Facebook has started testing its digital currency wallet Novi. David Marcus, the head of F2 (Facebook Financial), Tuesday announced that that company is rolling out “a small pilot” of the wallet app in two countries — the US and Guatemala. Users will be able to “send and receive money instantly and securely” without any fees. According to David, this pilot program will test the core features of the service, as well as Facebook’s “operational capabilities in customer care and compliance.”
Launched in June 2019 as Calibra, Facebook later renamed its digital currency wallet to Novi. The company also has its own cryptocurrency called Diem (formerly Libra) in the pipeline as part of its broader payments project. But regulatory hurdles mean Novi is launching without it. For this pilot, the digital wallet will use the Pax Dollar (USDP), which is the eighth-largest stablecoin currently. Coinbase will provide custody services for Novi.
But David notes that Diem will eventually arrive on Novi after it has overcome the regulatory hurdles. “Our support for Diem hasn’t changed and we intend to launch Novi with Diem once it receives regulatory approval and goes live,” he said. “We care about interoperability and we want to do it right.”
Facebook is promising to give utmost priority to the privacy and security of user information. All financial information stored in Novi will be encrypted. The app also has built-in protections against fraud, while a dedicated team will be keeping track of any suspicious activities. If they determine an unauthorized transaction on Novi, the company will provide a full refund. Additionally, a 24/7 Novi Customer Care team will be available via in-app chat in English and Spanish.
How to use the Novi digital wallet?
As said earlier, Facebook is piloting its digital wallet Novi in parts of the US and Guatemala. Interested users in these regions can download the app on their Android smartphones or iPhones and sign-up using a valid government-issued ID to get started. The company notes that the pilot program will be available to a limited number of users initially. So some people may have to wait longer for approval.

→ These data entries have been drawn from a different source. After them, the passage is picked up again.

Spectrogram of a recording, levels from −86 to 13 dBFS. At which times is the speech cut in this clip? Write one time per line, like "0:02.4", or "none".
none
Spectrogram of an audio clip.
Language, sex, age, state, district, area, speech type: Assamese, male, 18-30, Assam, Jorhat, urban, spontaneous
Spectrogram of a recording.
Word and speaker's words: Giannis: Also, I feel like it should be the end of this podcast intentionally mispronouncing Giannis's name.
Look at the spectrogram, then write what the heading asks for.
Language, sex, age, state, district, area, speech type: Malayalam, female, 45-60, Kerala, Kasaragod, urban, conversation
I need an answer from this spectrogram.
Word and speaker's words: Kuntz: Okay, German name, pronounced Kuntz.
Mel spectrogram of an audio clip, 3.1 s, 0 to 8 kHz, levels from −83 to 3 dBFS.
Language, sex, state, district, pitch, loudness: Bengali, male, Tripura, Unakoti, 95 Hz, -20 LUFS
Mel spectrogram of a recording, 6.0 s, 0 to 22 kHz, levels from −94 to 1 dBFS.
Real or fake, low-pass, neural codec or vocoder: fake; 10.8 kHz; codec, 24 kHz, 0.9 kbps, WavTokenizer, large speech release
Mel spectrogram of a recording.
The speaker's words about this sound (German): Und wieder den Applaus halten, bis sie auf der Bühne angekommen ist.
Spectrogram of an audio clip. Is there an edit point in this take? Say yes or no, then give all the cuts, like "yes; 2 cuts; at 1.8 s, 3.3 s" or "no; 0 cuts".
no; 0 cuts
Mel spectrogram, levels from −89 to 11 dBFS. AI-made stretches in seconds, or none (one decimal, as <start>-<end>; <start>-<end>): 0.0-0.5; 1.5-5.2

Those who have access to Novi will be able to add money to their accounts using a debit card. They can then send money from their account to a contact who also has a Novi account. The recipient can withdraw the money in their local currency. They can pick up cash from a nearby location or transfer the amount to their bank account. Facebook says these options may vary by country.

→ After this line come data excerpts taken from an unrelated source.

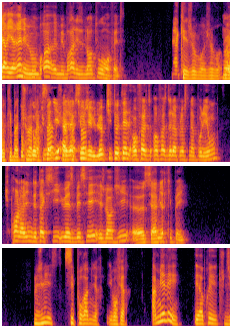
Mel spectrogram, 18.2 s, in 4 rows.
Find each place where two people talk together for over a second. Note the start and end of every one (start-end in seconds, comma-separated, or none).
4.4-6.2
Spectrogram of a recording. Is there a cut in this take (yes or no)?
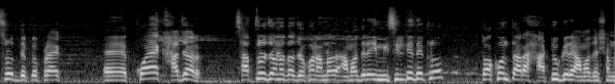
no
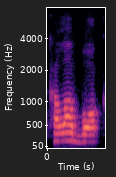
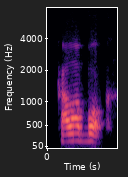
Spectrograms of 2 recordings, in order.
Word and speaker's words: Колобок: And in Russia, we had a book, Kolobok. You remember? Who knows Kolobok book? Raise your hand. Kolobok.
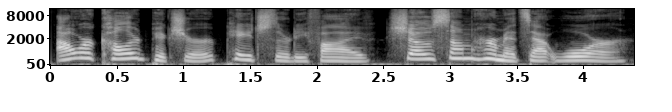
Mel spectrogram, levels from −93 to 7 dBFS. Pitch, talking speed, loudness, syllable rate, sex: 225 Hz, 150 wpm, -17 LUFS, 4.1 syllables/s, female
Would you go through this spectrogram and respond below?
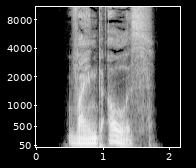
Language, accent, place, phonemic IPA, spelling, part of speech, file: German, Germany, Berlin, /ˌvaɪ̯nt ˈaʊ̯s/, weint aus, verb, De-weint aus.ogg
- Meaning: inflection of ausweinen: 1. third-person singular present 2. second-person plural present 3. second-person plural subjunctive I 4. plural imperative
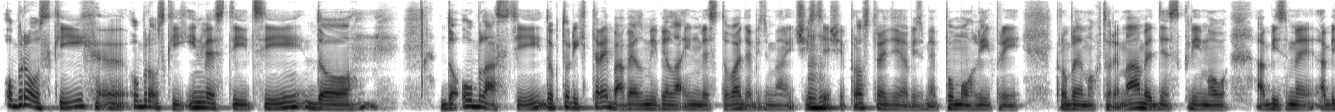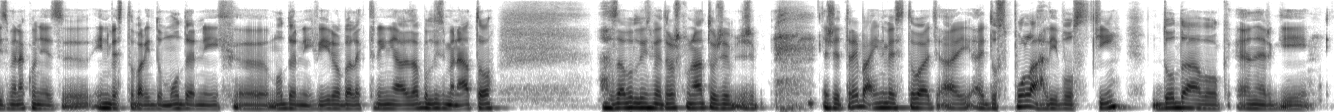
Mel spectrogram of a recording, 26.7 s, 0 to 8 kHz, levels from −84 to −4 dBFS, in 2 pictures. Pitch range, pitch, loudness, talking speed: 105-125 Hz, 115 Hz, -18 LUFS, 135 wpm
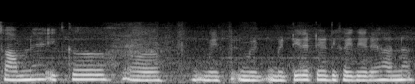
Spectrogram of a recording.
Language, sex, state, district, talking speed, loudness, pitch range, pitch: Punjabi, female, Punjab, Fazilka, 145 wpm, -13 LUFS, 195-215 Hz, 210 Hz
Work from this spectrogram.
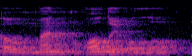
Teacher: تنوین کے بعد غین آنے کی وجہ سے اظہار ہوگا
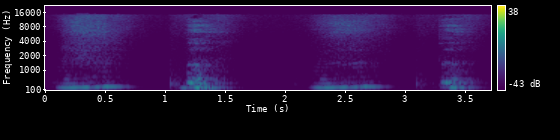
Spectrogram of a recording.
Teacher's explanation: there should be a small puff of air that comes out when I make that sound.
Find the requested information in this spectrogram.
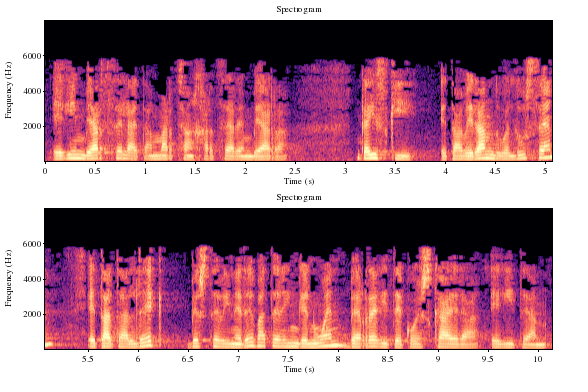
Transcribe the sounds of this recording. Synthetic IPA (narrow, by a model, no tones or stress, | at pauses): e̞ɣ̞imbe̞aɾse̞lae̞t̪amaɾt͡ʃanʝaɾt͡se̞aɾe̞mbe̞ara | ɡajski | e̞t̪aβ̞e̞ɾand̪ue̞ld̪use̞ne̞t̪at̪ald̪e̞k | be̞st̪e̞βjne̞ɾe̞βat̪e̞ɣiŋɡe̞nue̞mbe̞re̞ɣ̞it̪e̞ko̞e̞skae̞ɾae̞ɣit̪e̞an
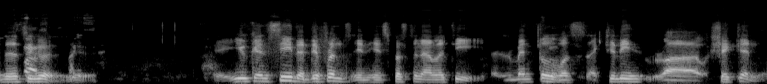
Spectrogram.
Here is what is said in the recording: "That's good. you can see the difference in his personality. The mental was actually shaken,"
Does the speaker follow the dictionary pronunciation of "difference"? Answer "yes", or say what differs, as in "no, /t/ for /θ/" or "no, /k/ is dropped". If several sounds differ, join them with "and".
yes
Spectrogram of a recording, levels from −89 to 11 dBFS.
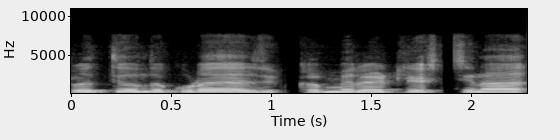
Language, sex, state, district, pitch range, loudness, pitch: Kannada, male, Karnataka, Chamarajanagar, 135-150 Hz, -16 LUFS, 140 Hz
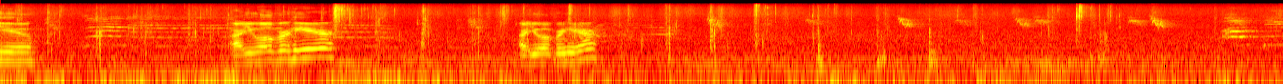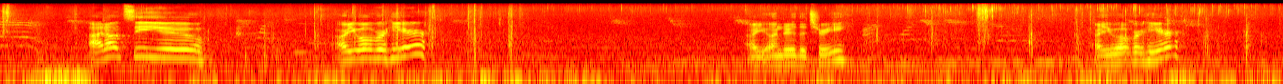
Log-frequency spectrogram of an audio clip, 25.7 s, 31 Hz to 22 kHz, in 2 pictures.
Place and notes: Hot, summertime, sprinkler in backyard, dad & 2-1/2 year old girl playing hide & seek... birds, cta train, air conditioner.
Illinois, United States of America, 18 July 2013, ~12:00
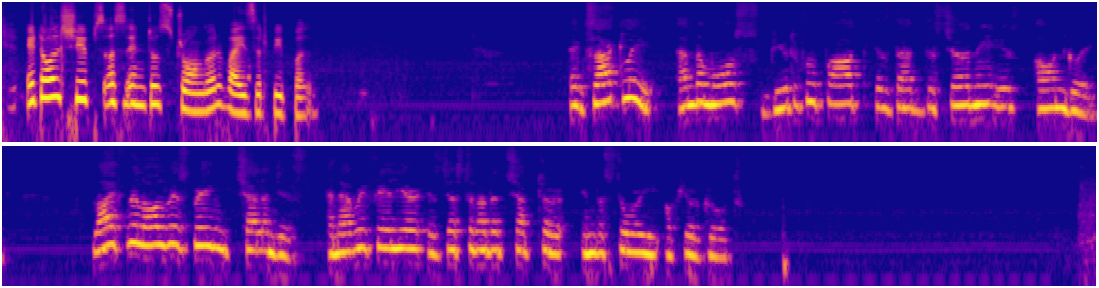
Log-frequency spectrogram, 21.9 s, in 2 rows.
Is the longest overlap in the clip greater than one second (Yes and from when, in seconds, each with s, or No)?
No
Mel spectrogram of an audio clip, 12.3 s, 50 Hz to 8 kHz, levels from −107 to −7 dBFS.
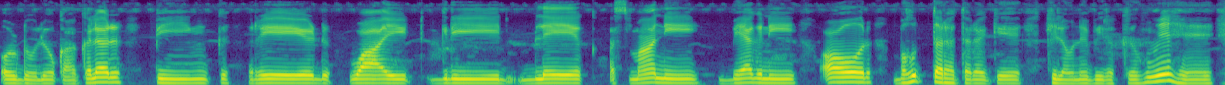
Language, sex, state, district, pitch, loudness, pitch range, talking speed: Hindi, male, Jharkhand, Garhwa, 135 Hz, -17 LUFS, 125-140 Hz, 105 wpm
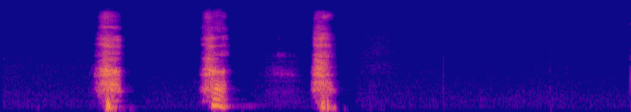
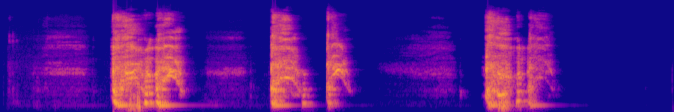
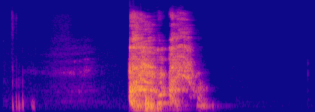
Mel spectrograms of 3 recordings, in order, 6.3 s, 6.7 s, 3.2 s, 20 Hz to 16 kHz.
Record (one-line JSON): {"exhalation_length": "6.3 s", "exhalation_amplitude": 18332, "exhalation_signal_mean_std_ratio": 0.24, "three_cough_length": "6.7 s", "three_cough_amplitude": 32687, "three_cough_signal_mean_std_ratio": 0.4, "cough_length": "3.2 s", "cough_amplitude": 30213, "cough_signal_mean_std_ratio": 0.34, "survey_phase": "beta (2021-08-13 to 2022-03-07)", "age": "45-64", "gender": "Female", "wearing_mask": "No", "symptom_cough_any": true, "smoker_status": "Never smoked", "respiratory_condition_asthma": false, "respiratory_condition_other": false, "recruitment_source": "REACT", "submission_delay": "1 day", "covid_test_result": "Negative", "covid_test_method": "RT-qPCR", "influenza_a_test_result": "Negative", "influenza_b_test_result": "Negative"}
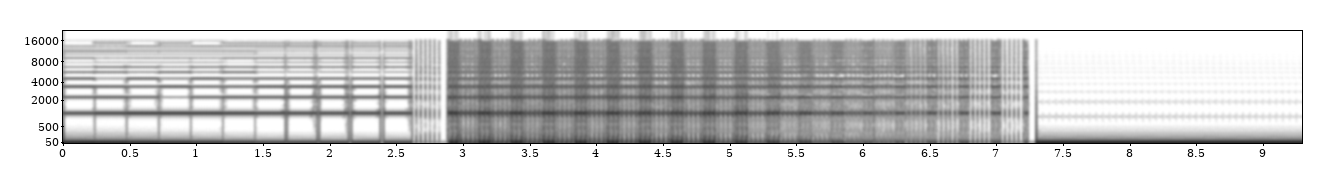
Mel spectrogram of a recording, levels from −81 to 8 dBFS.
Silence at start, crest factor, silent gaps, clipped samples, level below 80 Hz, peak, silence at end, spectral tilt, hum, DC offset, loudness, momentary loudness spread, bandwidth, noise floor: 0 s; 10 dB; none; under 0.1%; -22 dBFS; 0 dBFS; 0 s; -0.5 dB/octave; none; under 0.1%; -11 LUFS; 7 LU; over 20 kHz; -47 dBFS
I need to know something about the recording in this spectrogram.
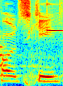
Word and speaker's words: Polski: Polski.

As David promises, Facebook will not charge users for money transfers through Novi. Instead, the company plans to offer merchant payment services through the app and make a profit from it. Person-to-person payments will remain free.

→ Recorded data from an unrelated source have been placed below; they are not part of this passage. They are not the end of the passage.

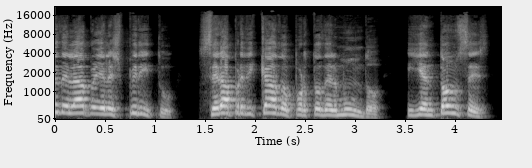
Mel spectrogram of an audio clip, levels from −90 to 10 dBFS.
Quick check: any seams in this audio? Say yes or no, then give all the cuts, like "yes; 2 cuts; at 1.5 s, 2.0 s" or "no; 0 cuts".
no; 0 cuts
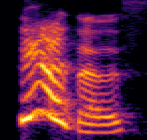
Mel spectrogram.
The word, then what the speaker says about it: Thanatos: His name is Thanatos.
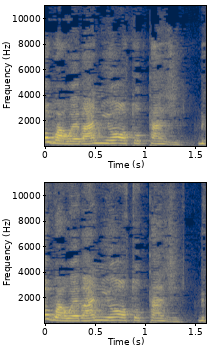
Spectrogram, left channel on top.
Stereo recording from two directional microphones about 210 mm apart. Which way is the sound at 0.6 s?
45° right (ahead or behind).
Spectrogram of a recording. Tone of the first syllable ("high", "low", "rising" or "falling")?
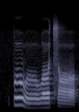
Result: high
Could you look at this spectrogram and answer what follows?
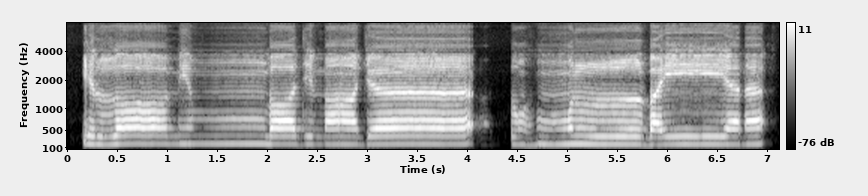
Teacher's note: من بعد میں جو غنہ ہے وہ 2 حرکت کا ہے. ماجا کا جو مد ہے وہ 4 حرکت کا ہے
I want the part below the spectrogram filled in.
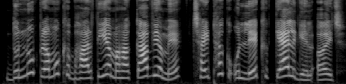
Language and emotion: Maithili, neutral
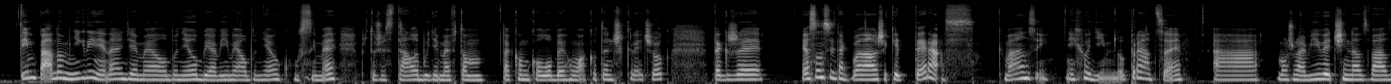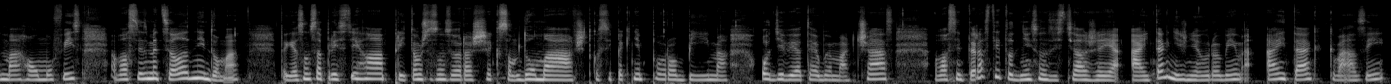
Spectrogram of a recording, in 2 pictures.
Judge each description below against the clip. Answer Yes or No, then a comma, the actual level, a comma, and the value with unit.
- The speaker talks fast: Yes, fast, 190 wpm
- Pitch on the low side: No, high, 225 Hz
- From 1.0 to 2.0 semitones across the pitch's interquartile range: No, narrow, 2.6 semitones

Novi will be available to more people, and in more regions, after the pilot program is over. We will be keeping an eye on it and let you know once the service rolls out widely.
Lawmakers are already calling on Facebook to shelve Novi
Hours after David announced the Novi pilot, lawmakers have called on Facebook to stop it. A group of five Democratic senators has sent a letter to CEO Mark Zuckerberg saying the company “cannot be trusted to manage a payment system or digital currency when its existing ability to manage risks and keep consumers safe has proven wholly insufficient.”
“We urge you to immediately discontinue your Novi pilot and to commit that you will not bring Diem to market,” the senators wrote. It will be interesting to see how Facebook responds.